In Scotland, funding and policy arrangements for universities reflect the Scottish Government’s commitment to free (no tuition fees) entry to higher education for Scottish students and the stipulations built into university outcome agreements which amongst other things require institutions to meet targets to increase the proportions of undergraduates coming from areas affected by multiple deprivation. City Deals and the need to respond to the Covid pandemic have led to enhanced co-operation between universities and civic partners, while the Scottish Parliament has provided a range of opportunities for academics to contribute as experts to committee scrutiny.
Glasgow University has developed its civic mission in partnership with the City Council, contributing its expertise to economic development through the Commission for Economic Growth, chaired by the Principal and the climate emergency through Glasgow Green, its climate change strategy and action plan which details interventions the university is making on- and off-campus and its engagement on the £10 Million Gallant project, The Glasgow Riverside Innovation District links major investments being made by the University on its main campus with the regeneration of one of the most deprived areas of the city, taking advantage of Glasgow city deal infrastructure works including a new pedestrian bridge linking the north and south of the Clyde near the mouth of the Kelvin and the Govan location of the Queen Elizabeth University Hospital, one of the largest and most modern hospitals in Europe. Glasgow and Strathclyde Universities are working together to take forward an Innovation Accelerator which the UK government announced in the recent levelling up White Paper and in advancing the city-region economic strategy

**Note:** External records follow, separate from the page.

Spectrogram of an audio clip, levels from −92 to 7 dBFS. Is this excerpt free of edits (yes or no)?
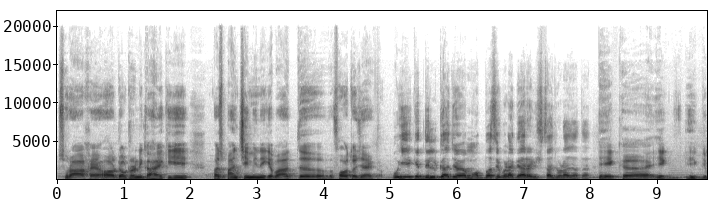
no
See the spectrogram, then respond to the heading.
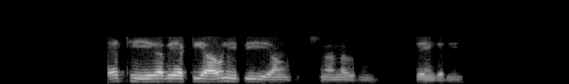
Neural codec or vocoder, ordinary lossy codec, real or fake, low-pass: none; none; real; 3.6 kHz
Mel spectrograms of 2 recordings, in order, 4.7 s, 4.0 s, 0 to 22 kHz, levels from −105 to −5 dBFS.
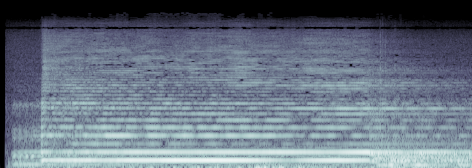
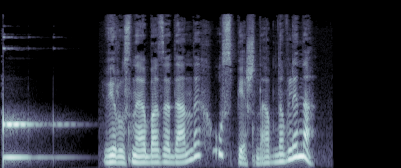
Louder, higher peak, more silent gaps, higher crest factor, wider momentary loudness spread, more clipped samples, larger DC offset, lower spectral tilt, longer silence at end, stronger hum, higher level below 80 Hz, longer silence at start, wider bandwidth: first, -16 LUFS vs -23 LUFS; about the same, -6 dBFS vs -6 dBFS; neither; second, 10 dB vs 18 dB; second, 6 LU vs 10 LU; neither; first, 0.5% vs under 0.1%; about the same, -7 dB/octave vs -6 dB/octave; second, 0 s vs 0.9 s; neither; first, -32 dBFS vs -68 dBFS; about the same, 0.1 s vs 0 s; second, 10.5 kHz vs 15.5 kHz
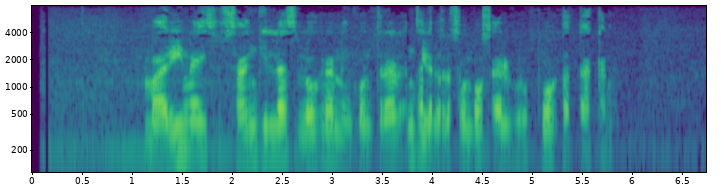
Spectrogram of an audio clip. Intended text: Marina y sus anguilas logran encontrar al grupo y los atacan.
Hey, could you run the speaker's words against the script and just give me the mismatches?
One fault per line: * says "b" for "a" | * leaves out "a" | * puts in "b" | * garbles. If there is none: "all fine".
* garbles
* leaves out "y los"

The University of Glasgow has been closely involved in helping national and local government respond to Covid, setting up testing facilities, identifying the worst affected population groups and working with voluntary sector organisations, as well as with the City Council, to develop innovative support structures. Other strands of activity include work with the culture industry and arts institutions in the city, with the community planning partnership and in taking forward efforts within the city region to increase attainment levels e.g. through the Network for Social and Education Equity, improve population health e.g. through the Deep End project and tackle child poverty. A distinctive aspect of Glasgow’s approach has been the engagement and involvement of students in civic activity, much of it through projects managed by students themselves such as the Trusty Paws project which caters for the companion dogs of homeless people and DigiGallus Connect which helps connect older and vulnerable people to digital services, tackling exclusion and helping improve digital literacy.
The University of Edinburgh was established in 1583 by Edinburgh’s Town Council on a civic foundation. As such, we have always placed special importance on our relationship with the City, the wider region and its various communities. This is exemplified today through the University’s Strategy 2030, which puts social and civic responsibility at the forefront of our ambitions, and through the 32 commitments made in our Community Plan.

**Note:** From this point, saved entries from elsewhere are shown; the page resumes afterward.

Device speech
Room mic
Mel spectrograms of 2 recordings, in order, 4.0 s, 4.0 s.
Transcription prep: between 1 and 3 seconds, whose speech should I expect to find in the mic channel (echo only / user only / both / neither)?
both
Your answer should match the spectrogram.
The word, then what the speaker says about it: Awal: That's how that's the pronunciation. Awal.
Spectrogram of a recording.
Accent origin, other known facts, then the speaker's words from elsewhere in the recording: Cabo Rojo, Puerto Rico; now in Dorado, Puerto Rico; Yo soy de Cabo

Civic engagement infuses core University agendas of research and innovation, life-long education and external engagement. It ranges from large-scale strategic initiatives (such as the University’s commitments to the Edinburgh and South East Scotland City Region Deal, predicated on data driven innovation in support of inclusive economic growth and community benefit), to staff and student-led projects (as for example Prescribe Culture, run through the University’s Museums, using cultural engagement to support well-being amongst groups at risk of exclusion, the student-led All4Paws veterinary service for the companion animals of people who are homeless, and the Free Legal Advice Service provided by students on the Diploma in Legal Practice), to community grant giving, support for volunteering and much more.
Fundamental to our approach is an emphasis on collaboration and co-production. Examples here include: the Data and Design Lab at the Edinburgh Futures Institute; the co-creative challenge-led approach developed by the UNICEF Data Collaborative for Children (a collaboration between the University, UNICEF and the Scottish Government); the newly established Binks Hub (which will work with communities to co-produce a programme of research and knowledge exchange that aims to promote social justice, relational research methods and human flourishing) and our Centre for Homelessness and Inclusion Health (a collaboration between the University and local partners supporting the health and well-being of people who experience homelessness) .

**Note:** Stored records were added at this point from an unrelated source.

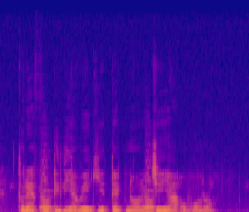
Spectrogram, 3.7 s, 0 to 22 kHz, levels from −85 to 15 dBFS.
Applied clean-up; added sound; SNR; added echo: none; Brass instrument; 9 dB; none.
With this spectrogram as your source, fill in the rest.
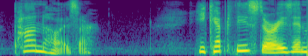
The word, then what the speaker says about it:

Engagement with the various Edinburgh Festivals is also integral to our civic commitments, with close involvement in the International Festival (recent examples include the Heart and Home Project in 2021 connecting local communities to explore the meaning of home, You are Here’s focus on place-making in 2019 and Refuge in 2022), the Book Festival (which is now hosted in the University), the Edinburgh Fringe (as for example the annual Cabaret of Dangerous Ideas, a collaboration across all four Universities in Edinburgh) and the Science Festival (which this year includes University led workshops for children on building vaccines, a guide to the mathematics of pizza and activities exploring good and bad bacteria, as well as exhibitions where Design Informatics masters students explore personal, local and global reliance on data through interactive installations).
Finally, we strongly value our collaboration with the University of Glasgow on a variety of community facing initiatives, including strengthening our commitment to widening participation, through our work with IntoUniversity and associated campuses in Craigmillar (Edinburgh) and Maryhill (Glasgow); as well as joint supervision of doctoral students which include projects on urban regeneration and design, and an evolving collaboration on public policy engagement.